## PROBLEM TO SOLVE
Will you extract the entries word for word? Images should not appear in the copy.

## INPUT FOR THIS TASK

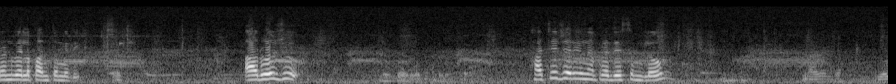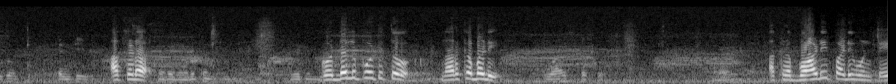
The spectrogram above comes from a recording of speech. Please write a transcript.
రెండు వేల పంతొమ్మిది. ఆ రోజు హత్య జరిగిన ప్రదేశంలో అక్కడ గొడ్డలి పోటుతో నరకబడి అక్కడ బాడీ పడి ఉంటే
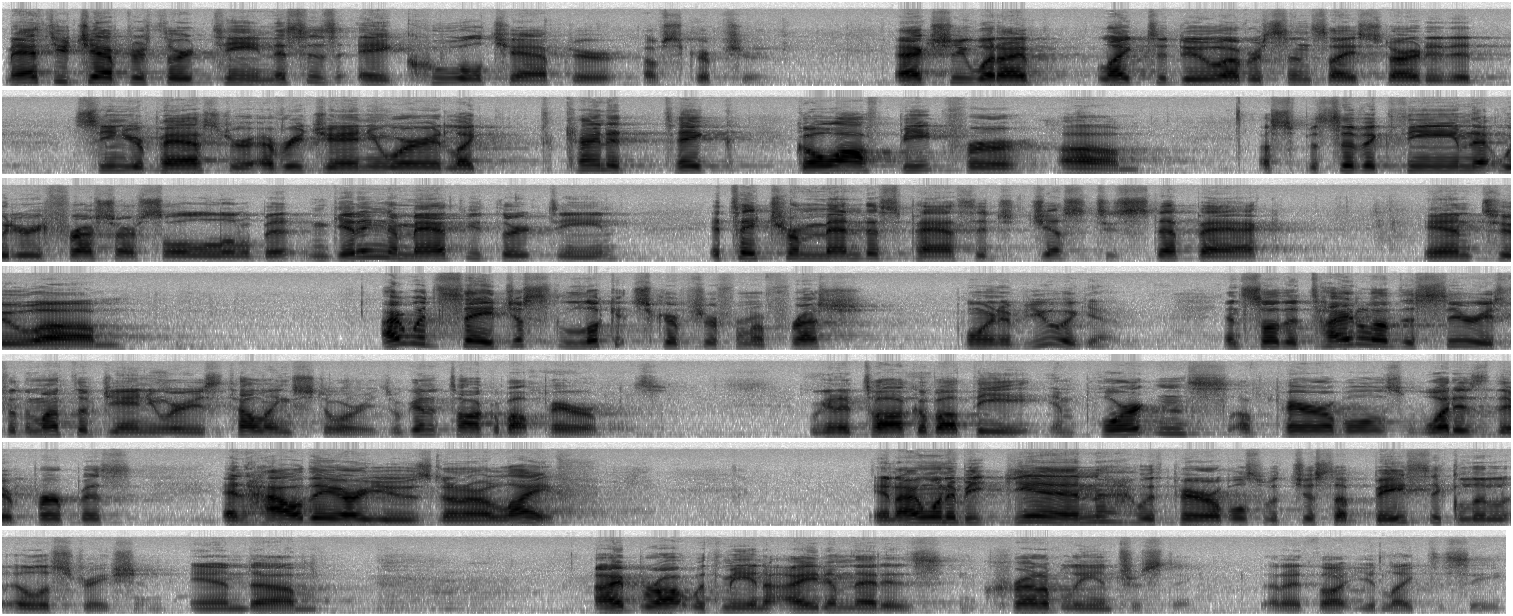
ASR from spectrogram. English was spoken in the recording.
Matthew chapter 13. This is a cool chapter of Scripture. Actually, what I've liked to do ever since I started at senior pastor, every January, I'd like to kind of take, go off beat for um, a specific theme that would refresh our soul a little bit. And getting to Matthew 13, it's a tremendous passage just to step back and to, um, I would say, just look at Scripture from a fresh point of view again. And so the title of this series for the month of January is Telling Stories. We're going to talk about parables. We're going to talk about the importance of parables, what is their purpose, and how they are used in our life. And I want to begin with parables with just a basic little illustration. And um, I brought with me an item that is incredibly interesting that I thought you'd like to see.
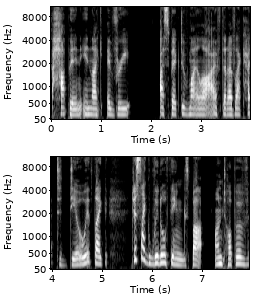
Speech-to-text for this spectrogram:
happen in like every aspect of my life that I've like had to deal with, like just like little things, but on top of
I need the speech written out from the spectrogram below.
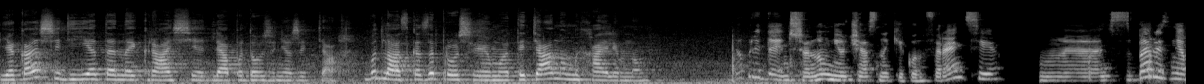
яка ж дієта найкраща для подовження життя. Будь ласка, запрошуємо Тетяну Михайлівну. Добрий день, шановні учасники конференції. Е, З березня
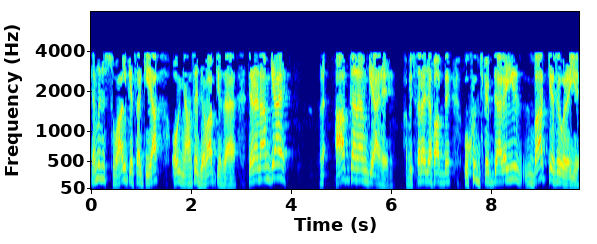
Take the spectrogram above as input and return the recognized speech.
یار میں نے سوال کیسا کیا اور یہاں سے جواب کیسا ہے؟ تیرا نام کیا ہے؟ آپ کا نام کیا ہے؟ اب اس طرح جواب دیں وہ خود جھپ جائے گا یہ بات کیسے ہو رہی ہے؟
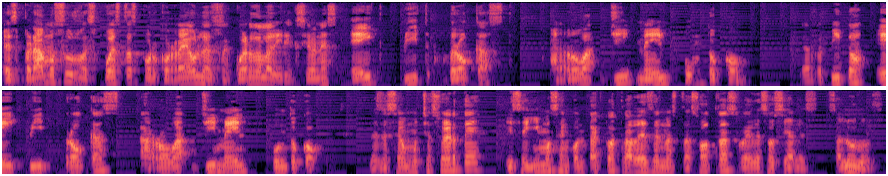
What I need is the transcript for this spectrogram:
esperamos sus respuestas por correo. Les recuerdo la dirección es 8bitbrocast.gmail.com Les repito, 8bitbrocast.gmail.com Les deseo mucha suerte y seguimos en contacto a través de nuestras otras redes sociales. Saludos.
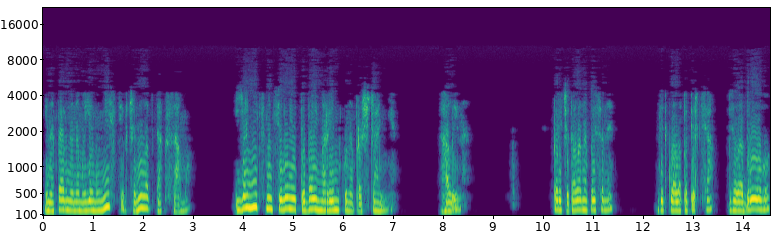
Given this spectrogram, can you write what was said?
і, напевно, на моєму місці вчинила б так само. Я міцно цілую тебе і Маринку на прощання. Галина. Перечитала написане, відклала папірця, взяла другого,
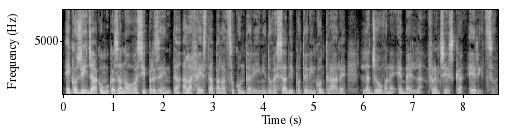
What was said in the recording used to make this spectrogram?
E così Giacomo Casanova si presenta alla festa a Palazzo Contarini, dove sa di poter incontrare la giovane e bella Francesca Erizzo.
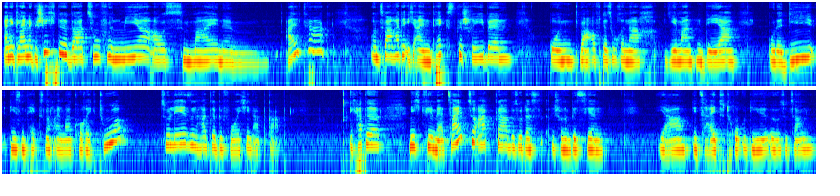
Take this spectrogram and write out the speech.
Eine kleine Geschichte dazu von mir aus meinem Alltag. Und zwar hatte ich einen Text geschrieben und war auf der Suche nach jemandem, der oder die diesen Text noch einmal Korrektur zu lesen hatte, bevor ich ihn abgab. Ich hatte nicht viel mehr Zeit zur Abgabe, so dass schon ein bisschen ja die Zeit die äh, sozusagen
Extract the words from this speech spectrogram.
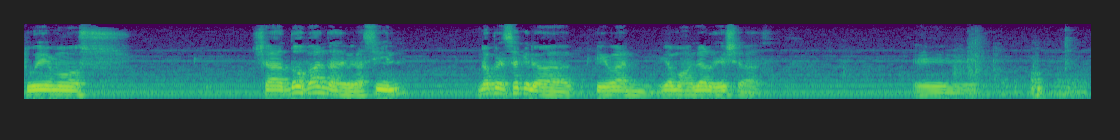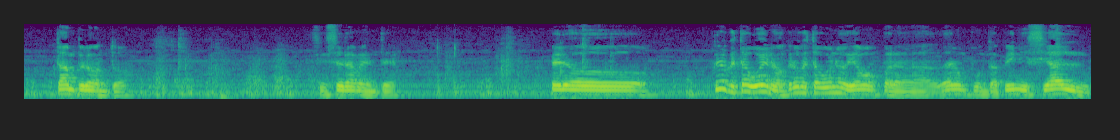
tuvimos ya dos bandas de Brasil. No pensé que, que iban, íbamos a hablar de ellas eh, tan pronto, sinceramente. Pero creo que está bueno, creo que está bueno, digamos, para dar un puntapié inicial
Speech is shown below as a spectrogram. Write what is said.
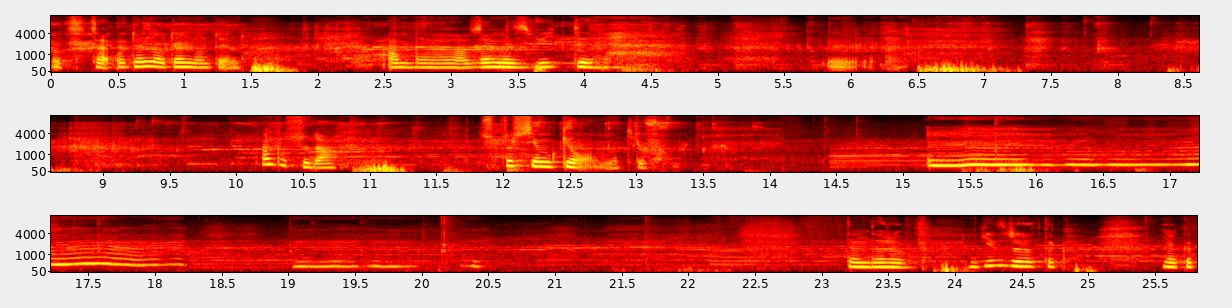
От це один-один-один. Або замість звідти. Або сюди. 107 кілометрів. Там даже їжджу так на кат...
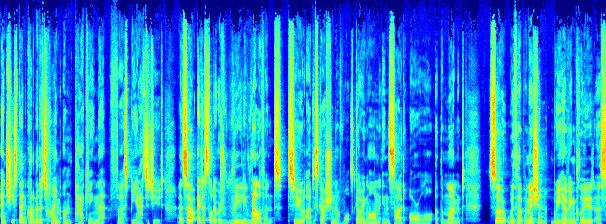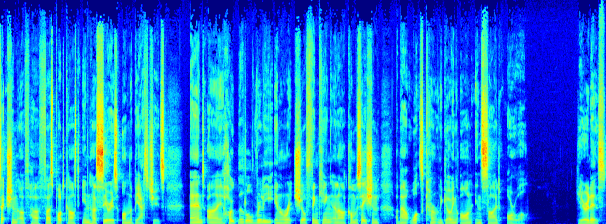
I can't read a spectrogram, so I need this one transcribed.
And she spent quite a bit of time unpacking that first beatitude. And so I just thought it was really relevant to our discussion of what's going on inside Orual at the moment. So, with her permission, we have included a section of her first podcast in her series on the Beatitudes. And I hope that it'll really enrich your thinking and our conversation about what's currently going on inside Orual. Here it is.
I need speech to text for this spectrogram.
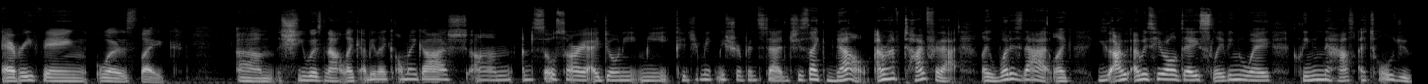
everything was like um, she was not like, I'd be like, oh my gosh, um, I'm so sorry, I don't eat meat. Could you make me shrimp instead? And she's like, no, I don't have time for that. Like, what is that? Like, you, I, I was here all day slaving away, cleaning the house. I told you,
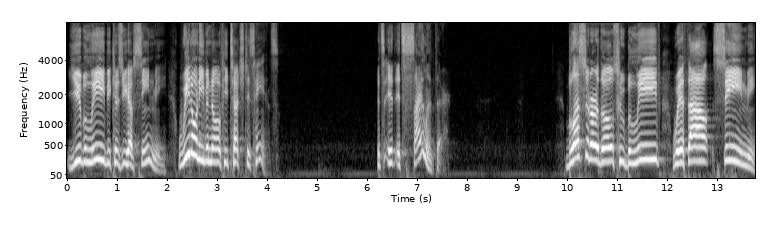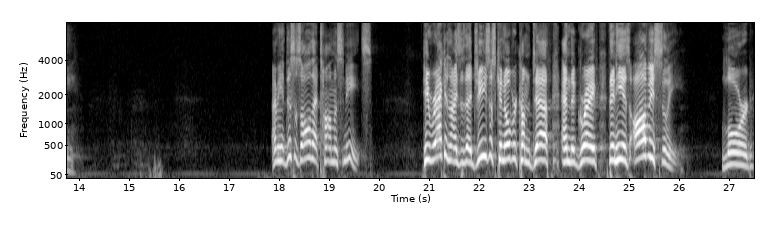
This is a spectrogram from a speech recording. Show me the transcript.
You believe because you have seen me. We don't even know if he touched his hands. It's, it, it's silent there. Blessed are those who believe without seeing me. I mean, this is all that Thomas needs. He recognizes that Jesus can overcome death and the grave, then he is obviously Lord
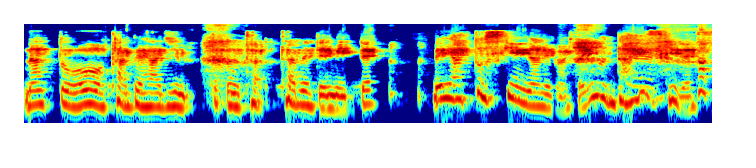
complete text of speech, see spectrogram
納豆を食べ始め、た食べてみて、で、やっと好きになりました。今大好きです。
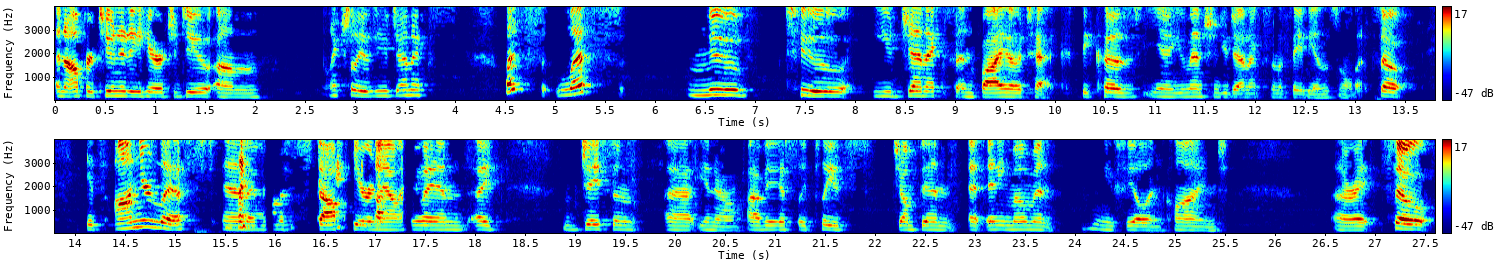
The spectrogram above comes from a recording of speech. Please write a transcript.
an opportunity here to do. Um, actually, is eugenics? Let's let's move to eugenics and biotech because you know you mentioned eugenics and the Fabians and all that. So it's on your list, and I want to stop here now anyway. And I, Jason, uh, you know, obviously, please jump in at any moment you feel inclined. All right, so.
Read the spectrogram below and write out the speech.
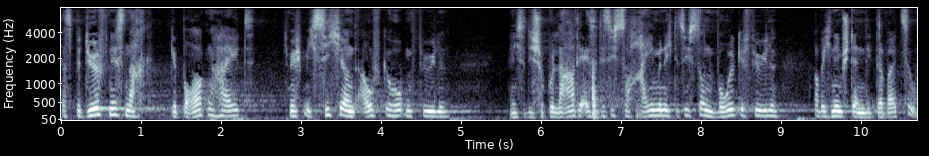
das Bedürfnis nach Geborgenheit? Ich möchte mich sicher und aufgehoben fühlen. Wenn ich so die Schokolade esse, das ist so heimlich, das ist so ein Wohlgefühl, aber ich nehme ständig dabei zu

## RESPONSE FOR THIS EXERCISE
The spectrogram above comes from a recording of speech. Please write a transcript.
రెండు వేల పంతొమ్మిది. ఆ రోజు హత్య జరిగిన ప్రదేశంలో అక్కడ గొడ్డలి పోటుతో నరకబడి అక్కడ బాడీ పడి ఉంటే
ASR from spectrogram. English was spoken in the recording.
Matthew chapter 13. This is a cool chapter of Scripture. Actually, what I've liked to do ever since I started at senior pastor, every January, I'd like to kind of take, go off beat for um, a specific theme that would refresh our soul a little bit. And getting to Matthew 13, it's a tremendous passage just to step back and to, um, I would say, just look at Scripture from a fresh point of view again. And so the title of this series for the month of January is Telling Stories. We're going to talk about parables. We're going to talk about the importance of parables, what is their purpose, and how they are used in our life. And I want to begin with parables with just a basic little illustration. And um, I brought with me an item that is incredibly interesting that I thought you'd like to see.
Speech-to-text for this spectrogram:
happen in like every aspect of my life that I've like had to deal with, like just like little things, but on top of
I need the speech written out from the spectrogram below.
яка ж дієта найкраща для подовження життя. Будь ласка, запрошуємо Тетяну Михайлівну. Добрий день, шановні учасники конференції. Е, З березня
Take the spectrogram above as input and return the recognized speech.
یار میں نے سوال کیسا کیا اور یہاں سے جواب کیسا ہے؟ تیرا نام کیا ہے؟ آپ کا نام کیا ہے؟ اب اس طرح جواب دیں وہ خود جھپ جائے گا یہ بات کیسے ہو رہی ہے؟
What I need is the transcript for this spectrogram:
esperamos sus respuestas por correo. Les recuerdo la dirección es 8bitbrocast.gmail.com Les repito, 8bitbrocast.gmail.com Les deseo mucha suerte y seguimos en contacto a través de nuestras otras redes sociales. Saludos.
Given this spectrogram, can you write what was said?
і, напевно, на моєму місці вчинила б так само. Я міцно цілую тебе і Маринку на прощання. Галина. Перечитала написане, відклала папірця, взяла другого,
What was said in the recording used to make this spectrogram?
E così Giacomo Casanova si presenta alla festa a Palazzo Contarini, dove sa di poter incontrare la giovane e bella Francesca Erizzo.
Take this spectrogram and write out the speech.
Eine kleine Geschichte dazu von mir aus meinem Alltag. Und zwar hatte ich einen Text geschrieben und war auf der Suche nach jemandem, der oder die diesen Text noch einmal Korrektur zu lesen hatte, bevor ich ihn abgab. Ich hatte nicht viel mehr Zeit zur Abgabe, so dass schon ein bisschen ja die Zeit die äh, sozusagen
Extract the words from this speech spectrogram.
tuvimos ya dos bandas de Brasil. No pensé que, que iban, íbamos a hablar de ellas eh, tan pronto, sinceramente. Pero creo que está bueno, creo que está bueno, digamos, para dar un puntapié inicial
Speech is shown below as a spectrogram. Write what is said.
От це один-один-один. Або замість звідти. Або сюди. 107 кілометрів. Там даже їжджу так на кат...
I can't read a spectrogram, so I need this one transcribed.
And she spent quite a bit of time unpacking that first beatitude. And so I just thought it was really relevant to our discussion of what's going on inside Orual at the moment. So, with her permission, we have included a section of her first podcast in her series on the Beatitudes. And I hope that it'll really enrich your thinking and our conversation about what's currently going on inside Orual. Here it is.
I need speech to text for this spectrogram.
everything was like um, she was not like, I'd be like, oh my gosh, um, I'm so sorry, I don't eat meat. Could you make me shrimp instead? And she's like, no, I don't have time for that. Like, what is that? Like, you, I, I was here all day slaving away, cleaning the house. I told you,
This is a spectrogram from a speech recording. Show me the transcript.
You believe because you have seen me. We don't even know if he touched his hands. It's, it, it's silent there. Blessed are those who believe without seeing me. I mean, this is all that Thomas needs. He recognizes that Jesus can overcome death and the grave, then he is obviously Lord
complete text of speech, see spectrogram
納豆を食べ始め、た食べてみて、で、やっと好きになりました。今大好きです。
The spectrogram above comes from a recording of speech. Please write a transcript.
an opportunity here to do. Um, actually, is eugenics? Let's let's move to eugenics and biotech because you know you mentioned eugenics and the Fabians and all that. So it's on your list, and I want to stop here now anyway. And I, Jason, uh, you know, obviously, please jump in at any moment you feel inclined. All right, so.
Read the spectrogram below and write out the speech.
das Bedürfnis nach Geborgenheit? Ich möchte mich sicher und aufgehoben fühlen. Wenn ich so die Schokolade esse, das ist so heimlich, das ist so ein Wohlgefühl, aber ich nehme ständig dabei zu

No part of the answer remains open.